Father and son, in addition to botanical specimens, collected zoological e. By the s, the Tradescants displayed their eclectic collection at their residence in South Lambeth. Tradescant's Ark, as it came to be known, was the earliest major cabinet of curiosity in England and open to the public for a small entrance fee.

Elias Ashmole — was a lawyer, chemist, antiquarian, Freemason , and a member of the Royal Society with a keen interest in astrology , alchemy , and botany. Ashmole was also a neighbor of the Tradescants in Lambeth. He financed the publication of Musaeum Tradescantianum , a catalogue of the Ark collection in Ashmole, a collector in his own right, acquired the Tradescant Ark in and added it to his collection of astrological, medical, and historical manuscripts.

In , he donated his library and collection and the Tradescant collection to the University of Oxford , provided that a suitable building be provided to house the collection. Ashmole's donation formed the foundation of the Ashmolean Museum at Oxford.
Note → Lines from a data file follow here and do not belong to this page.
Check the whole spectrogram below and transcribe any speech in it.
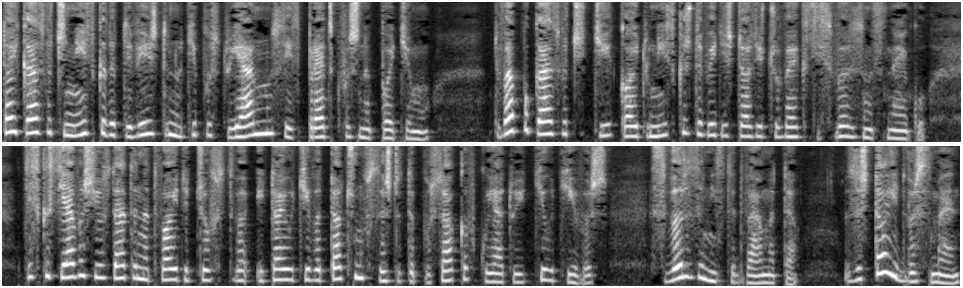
той казва, че не иска да те вижда, но ти постоянно се изпречкваш на пътя му. Това показва, че ти, който не искаш да видиш този човек, си свързан с него. Ти скъсяваш и устата на твоите чувства и той отива точно в същата посока, в която и ти отиваш. Свързани сте двамата. Защо идваш с мен?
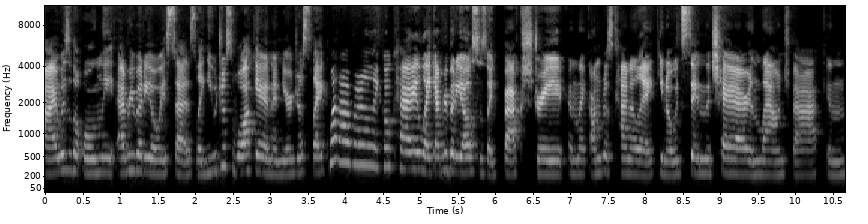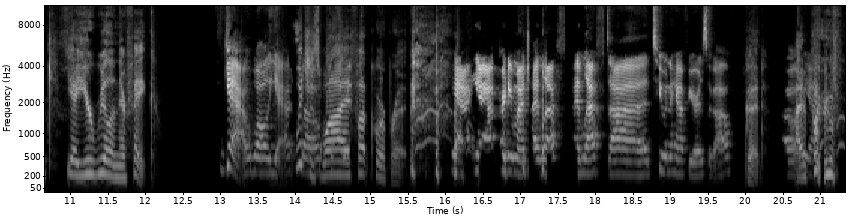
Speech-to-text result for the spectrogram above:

Cabinets of curiosities served not only as collections to reflect the particular curiosities of their curators but as social devices to establish and uphold rank in society.

There are said to be two main types of cabinets.